American fashion icon Ralph Lauren working in his office --1971.

American fashion icon Ralph Lauren working in his office, 1971.


Back in the early 70s, Jeffrey Banks (now a legendary fashion designer in his own right) was hand-plucked from Britches of Georgetown by Ralph Lauren personally, and came to work for him as a part-time design assistant.  Part-time because Jeffrey was still in high school. Jeffrey shared a story with me of when he had to get a shipment of hot-selling shirts over to Bloomies quick– Ralph’s orders. Time was tight, and Jeffrey was getting the runaround from receiving department at the store– so he decides to cast store policy aside and brazenly walked through the front doors of Bloomingdale’s 59th Street, both arms bursting with shirts for the Polo shop, much to the chagrin (read: screams) of the operations staff at the store. Here are your shirts, have a great weekend.  Love it.

Sometimes rules are for schmucks and you simply have to take matters into your own hands. Ralph certainly didn’t get where his is today by politely following the rules, he led. See, when you work for Ralph, you quickly realize that you’re a part of something much bigger than yourself, and there’s this incredible power of the brand behind you moving mountains out of your way. It’s a pretty awesome thing really.


Ralph Lauren checking out the Polo boutique at Bloomingdale's  --1971.

Ralph Lauren checking out the Polo boutique at Bloomingdale’s, 1971.


Continue reading


The beauty of being able to draw, or paint, from an early age is that you never feel trapped, least of all by your immediate circumstances.”

–Bill Blass


From The New York Times

In early December 1999, the mood in the Bill Blass showroom at 550 Seventh Avenue was as gray as the film of dust on a potted plant that sat in the corner and always seemed to be dying.

Blass, arguably the most famous of all the American designers, had shown his farewell collection that September and sold the company a few weeks later.  He had been ill for some time, living with throat cancer for years — he was then 77 — and he didn’t seem much inclined to argue with the new owners about who would fill his oversize shoes.  They wanted a name.  So the future of Blass’s longtime assistants was far from certain.  Laura Montalban, one of two top designers, left to work for Oscar de la Renta; Blass called the other, Craig Natiello, who had been with him for a decade, into his office.

“You’re not going to like the people who bought the company,” Blass said.  He made a phone call, then told Mr. Natiello, who recalled the conversation in a recent interview, that there was a job waiting for him at Halston.  “Here is your out. Do you want it?”

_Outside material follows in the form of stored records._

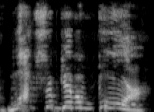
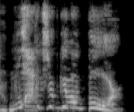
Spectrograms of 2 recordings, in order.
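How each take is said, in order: First: High, slow yell; furious shout. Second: High, punchy restatement; angry repeat. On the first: Fan predicting the Red Sox signing, high furious yell. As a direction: bark the prediction in disgust. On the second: Fan repeating the Red Sox prediction, high angry restatement. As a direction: drive it home again. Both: Real, not acted.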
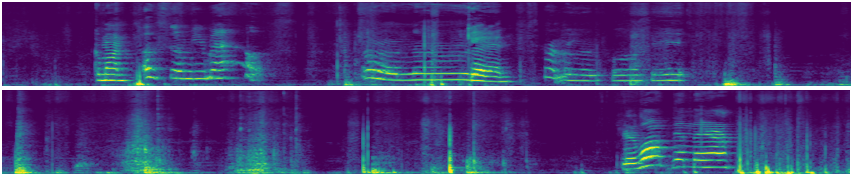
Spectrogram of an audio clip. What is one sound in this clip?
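A young boy talks with animation, close to the microphone.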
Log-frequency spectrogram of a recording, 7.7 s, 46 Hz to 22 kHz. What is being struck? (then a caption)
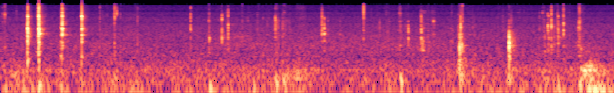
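Sulfur soap bar cut with a metal blade. A metal box-cutter blade carves and scrapes curls off the surface of a solid, dry, old green sulfur soap bar held in the hand, leaving green shavings collected around it. About 19 sharp, bright, crisp clicks and brief scrapes ring out in irregular bursts, each dying away almost instantly over a quiet background.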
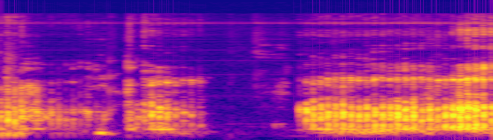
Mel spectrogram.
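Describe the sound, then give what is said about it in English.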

That, Ladies and Gentlemen, is class.  Keep a stiff upper lip, tell it straight, and repay loyalty with loyalty. This kind of character is an increasing rarity, unfortunately. Kudos, Mr. Blass.

Continue reading